Anyhooo, Steam the potatoes in the bag and then add them to the pot, along with milk and pepper. Cook for about ten minutes, then ladle into bowls and add toppings.
The longest portion of this process is in the beginning; sauteing the onions and garlic, then simmering them with the bouillon and water. If you err on one side, simmer longer, not shorter. The flavor depth that is created through this step is essential to the whole soup.
Hubby declared this soup ‘amazing’ after the first bite. I agree. Southern Living is forgiven for telling me to add minced garlic at the same time as chopped onion, to use a bouillon cube and for the whole frozen potatoes thing. This soup is off-the-charts good. If there was any left, there would have been a battle over who would have gotten the leftovers.
Since we didn’t have any bacon in the house, I used some pancetta that I had cut into ribbons instead. I simply cooked it quickly until crisp over high heat. It was a way yummy addition. After his first bowl, Hubby informed me that I hadn’t made enough and he was right. When (not if) I make this again, I’ll double the batch.
Oh, and Dudette, the one with no time and lots to do; she loved this also. Asked for more and ate it up. That’s the seal of approval.
One last thing; I’m not sure why the recipe is called ‘baked’ potato soup when there’s no baking involved, but again, the magazine is forgiven. Because this is so darn fantastic.
What I’d Do Different Next Time
I needed to add a teaspoon of salt to the soup to boost the flavor to where I wanted it. Adding the garlic long after the onion is a given, but I would also peel, chop and boil four good-sized potatoes instead of the frozen ones and use three cups of chicken broth instead of messing with water and bouillon cubes.
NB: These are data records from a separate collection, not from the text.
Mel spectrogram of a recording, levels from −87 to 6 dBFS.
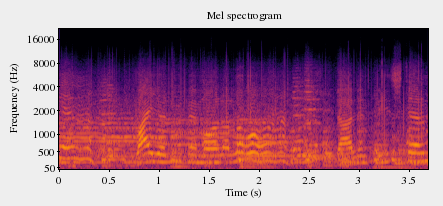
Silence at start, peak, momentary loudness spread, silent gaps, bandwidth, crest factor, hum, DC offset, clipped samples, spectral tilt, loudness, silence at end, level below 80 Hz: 0 s; -4 dBFS; 5 LU; none; 12.5 kHz; 16 dB; none; under 0.1%; under 0.1%; -5.5 dB/octave; -21 LUFS; 0 s; -42 dBFS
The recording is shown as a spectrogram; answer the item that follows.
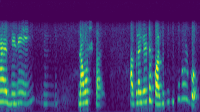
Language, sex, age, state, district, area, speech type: Bengali, female, 18-30, West Bengal, Howrah, urban, conversation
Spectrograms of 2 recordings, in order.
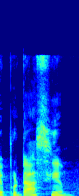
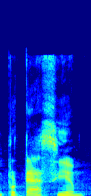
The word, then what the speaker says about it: पोटेशियम: पोटेशियम भी अंग्रेज़ी में कह सकते हैं, लेकिन अगर आपकी प्रोनाउंसिएशन नहीं सही, आप कहेंगे पोटासियम, लेकिन क्या है रियल इसकी प्रोनाउंसिएशन? पोटेशियम।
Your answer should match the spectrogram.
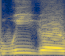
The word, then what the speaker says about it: Uyghur: Okay, we know that the word Uyghur rhymes with a certain N word in the Western world.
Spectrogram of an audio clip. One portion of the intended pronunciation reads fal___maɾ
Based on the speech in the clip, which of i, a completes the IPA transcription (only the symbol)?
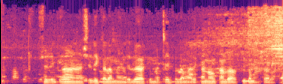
a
I’m sure the authors thought that the cube would provide enough salt to the dish, but it just didn’t.
- ¼ cup butter
- ½ cup chopped sweet onion
- 1 garlic clove, minced
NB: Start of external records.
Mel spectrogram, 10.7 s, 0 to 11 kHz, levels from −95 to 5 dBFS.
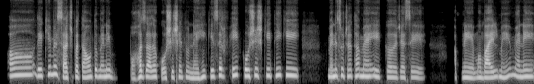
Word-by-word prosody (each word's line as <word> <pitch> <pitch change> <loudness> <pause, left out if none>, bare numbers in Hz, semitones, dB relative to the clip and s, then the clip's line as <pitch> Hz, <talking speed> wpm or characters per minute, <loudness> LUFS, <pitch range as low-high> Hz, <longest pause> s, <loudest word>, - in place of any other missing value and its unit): अ, 230 -2 0 0.5
देखिए 235 +4 0
मैं 285 +1 +2
सच 185 -6 +2
बताऊँ 195 0 +1
तो 225 - -1
मैंने, 210 +1 +1 0.4
बहुत 180 +7 +1
ज़्यादा 205 0 +2
कोशिशें 195 0 0
तो 195 - -5
नहीं 165 +4 0
की, 210 +1 -2
सिर्फ 225 +1 0
एक 255 +1 +2
कोशिश 230 0 +3
की 240 - +2
थी 250 +1 +2
कि 245 -2 +1 0.6
मैंने 215 +1 +3
सोचा 225 -1 -2
था, 235 - +2
मैं 220 -1 +3
एक 205 -3 -2 0.2
जैसे, 180 -2 -5 0.6
अपने 180 -1 -1
मोबाइल 180 +2 +2
में 200 +4 -1
मैंने 215 -4 0
210 Hz, 165 wpm, -21 LUFS, 185-230 Hz, 0.6 s, कोशिश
- ¼ cup all-purpose flour
- 1 extra-large chicken bouillon cube
- 1 (24-oz.) package frozen steam-and-mash potatoes
- 2 cups milk
- ½ teaspoon pepper
- Toppings: cooked and crumbled bacon, shredded sharp Cheddar cheese, sliced green onions
- Melt butter in a Dutch oven over medium heat; add onion and garlic, and cook, stirring often, 5 to 10 minutes or until golden.
- Sprinkle onion mixture with flour, and stir until coated. Stir in bouillon cube and 3 cups water. Bring to a boil over medium heat, stirring often. Reduce heat to medium-low, and simmer, stirring occasionally, 10 minutes.
- Meanwhile, microwave potatoes according to package directions. (Do not add butter or milk.) Stir potatoes, milk, and pepper into onion mixture. Cook over medium heat, stirring occasionally, 10 minutes or until thickened. Serve with desired toppings.